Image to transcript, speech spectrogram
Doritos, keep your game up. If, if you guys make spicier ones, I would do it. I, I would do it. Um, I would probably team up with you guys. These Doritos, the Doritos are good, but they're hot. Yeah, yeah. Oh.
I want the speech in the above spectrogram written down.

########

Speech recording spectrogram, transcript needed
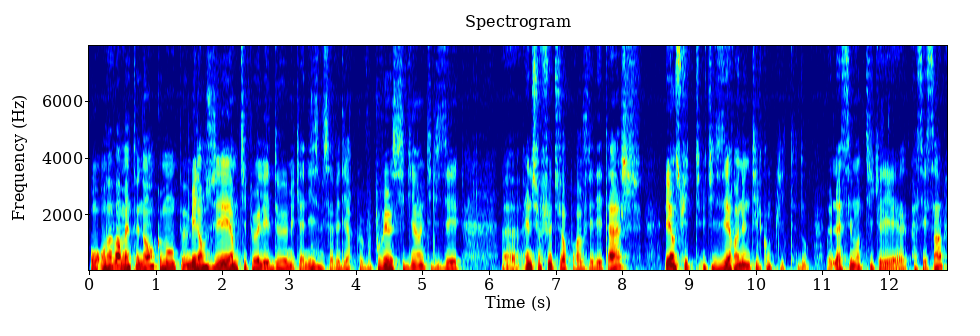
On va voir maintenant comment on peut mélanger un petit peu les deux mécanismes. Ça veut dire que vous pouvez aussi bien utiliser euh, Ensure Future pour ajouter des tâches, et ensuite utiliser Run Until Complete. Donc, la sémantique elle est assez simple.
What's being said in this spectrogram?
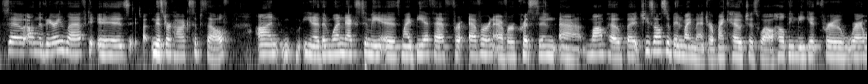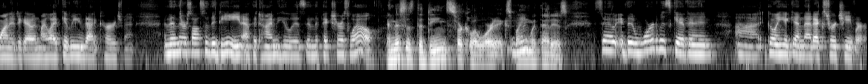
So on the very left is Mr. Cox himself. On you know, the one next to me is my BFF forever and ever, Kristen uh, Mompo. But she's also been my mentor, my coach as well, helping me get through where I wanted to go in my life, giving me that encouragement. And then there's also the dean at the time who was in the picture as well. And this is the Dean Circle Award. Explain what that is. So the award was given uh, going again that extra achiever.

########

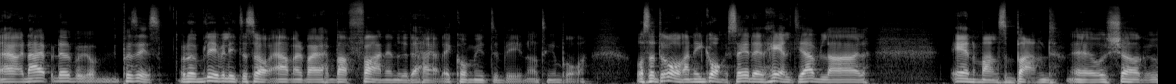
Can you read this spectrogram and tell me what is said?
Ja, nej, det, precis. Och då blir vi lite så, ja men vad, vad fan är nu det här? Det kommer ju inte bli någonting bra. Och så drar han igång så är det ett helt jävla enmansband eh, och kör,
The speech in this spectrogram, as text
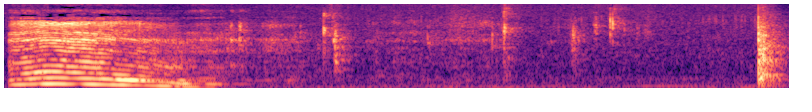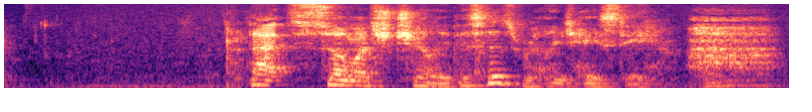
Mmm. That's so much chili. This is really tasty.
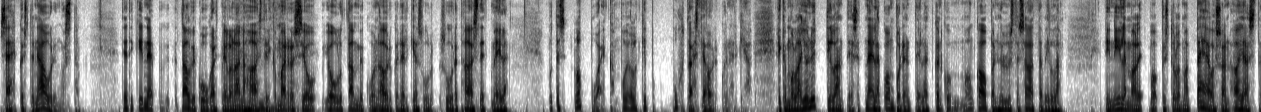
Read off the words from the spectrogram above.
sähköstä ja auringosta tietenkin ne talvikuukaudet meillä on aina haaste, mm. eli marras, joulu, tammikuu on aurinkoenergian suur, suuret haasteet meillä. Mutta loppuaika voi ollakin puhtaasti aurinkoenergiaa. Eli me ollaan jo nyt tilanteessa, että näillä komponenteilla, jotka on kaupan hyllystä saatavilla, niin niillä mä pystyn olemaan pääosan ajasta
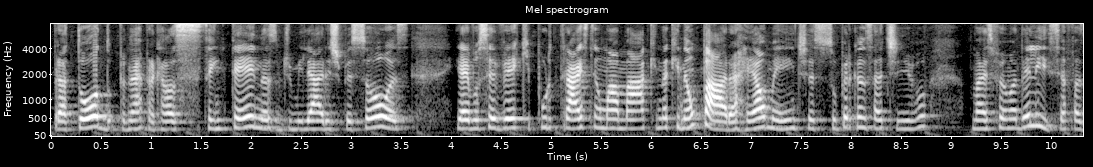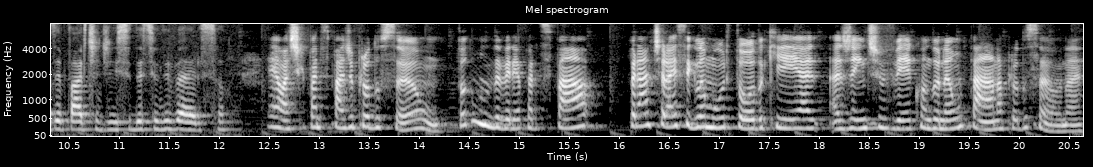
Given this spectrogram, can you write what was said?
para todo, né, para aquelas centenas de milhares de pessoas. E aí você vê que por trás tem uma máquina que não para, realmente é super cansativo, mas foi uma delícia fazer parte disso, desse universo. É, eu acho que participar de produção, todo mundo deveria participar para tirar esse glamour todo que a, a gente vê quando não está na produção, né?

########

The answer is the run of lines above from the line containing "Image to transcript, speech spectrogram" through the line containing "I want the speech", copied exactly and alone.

Image to transcript, speech spectrogram
Doritos, keep your game up. If, if you guys make spicier ones, I would do it. I, I would do it. Um, I would probably team up with you guys. These Doritos, the Doritos are good, but they're hot. Yeah, yeah. Oh.
I want the speech in the above spectrogram written down.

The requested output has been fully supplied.